Ron Krauss:   “I didn’t even really know how much. The girls are tough. I mean,  one girl emphasized to me that she was in a gang and that she’d knock me right out, kind of thing. She didn’t say it to me, but she was hinting that her life of where she came from and where she doesn’t want to go, and doesn’t want to deal with any kind of nonsense. She’s not going to take it.

One thing is it was an I was helping them and they were helping me kind of thing. You know, because they were showing me the way about life. They have their feet on the ground, they are very genuine. You ask them a question, you get a direct answer. Everybody has an agenda. They have no agenda. Their agenda is surviving. That’s their agenda. Surviving has no tolerance, you know what I mean?  There is no cutting around the corner and it’s very direct.

There’s honesty in that, and there’s something really refreshing about that, when you meet someone like that. When you’re used to dealing with other people in life, and you meet someone like that, it’s hard to forget about that. It’s hard to not learn from that.”

How do you move on to another project after this? This has been life-changing, I would imagine.

Ron Krauss:   “It’s a journey and it’ll help me on my other projects, for sure. It’s helping me grow as a filmmaker and as a person. I learn from each project, and the project I did before this was equally as tough. I get into these worlds and they’re complex, and they’re worlds that most people turn away from.  They don’t confront them. They look away. My films are interesting because they don’t look away. You get into it, and you discover and you learn, and you’re entertained, but you’re emotionally moved. So I’m sure there’ll be another subject I feel after this that maybe needs attention or awareness. It could be a continuation of this, something from this world, or something completely different. I never know. It just comes to me and I say, ‘Oh, that is it. I think I should do something like that.'”

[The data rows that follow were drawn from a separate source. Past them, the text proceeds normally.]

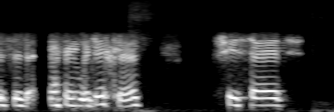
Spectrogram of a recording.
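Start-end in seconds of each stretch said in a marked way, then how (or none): none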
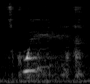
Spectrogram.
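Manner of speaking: tiny squeaky mouse noise; high-pitched mouse squeak. Acted.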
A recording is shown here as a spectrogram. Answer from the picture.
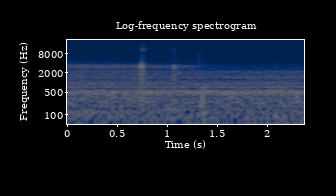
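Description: Faint hiss of air being drawn through a vape as a hit is taken, fading out about a second in, with a couple of small clicks.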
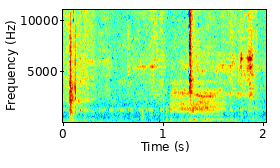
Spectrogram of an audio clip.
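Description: Faint handling noise from a yellow plastic model-kit parts tree being turned over in the hands: a sharp click at the start, a softer click a little past a second in, and a light rustle between.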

And you also have a book coming out?

Kathy DiFiore: “My book comes out right around the time the movie comes out. It’s called Gimme Love, Gimme Hope, Gimme Shelter: The Inspiring Story Behind the Movie, by me.  It’s got nine other Apples in it and it starts with my lines, Kathy’s lines, and it describes the development of these women. It’s really a wonderful book for people that are interested in this type of issue in our culture, in our society.

It talks about the other work that I’ve done with the United Nations and work with the homeless women network, and things like that. Also, for anyone that wants to open a shelter, go to the website I have a kit because we need more shelters.”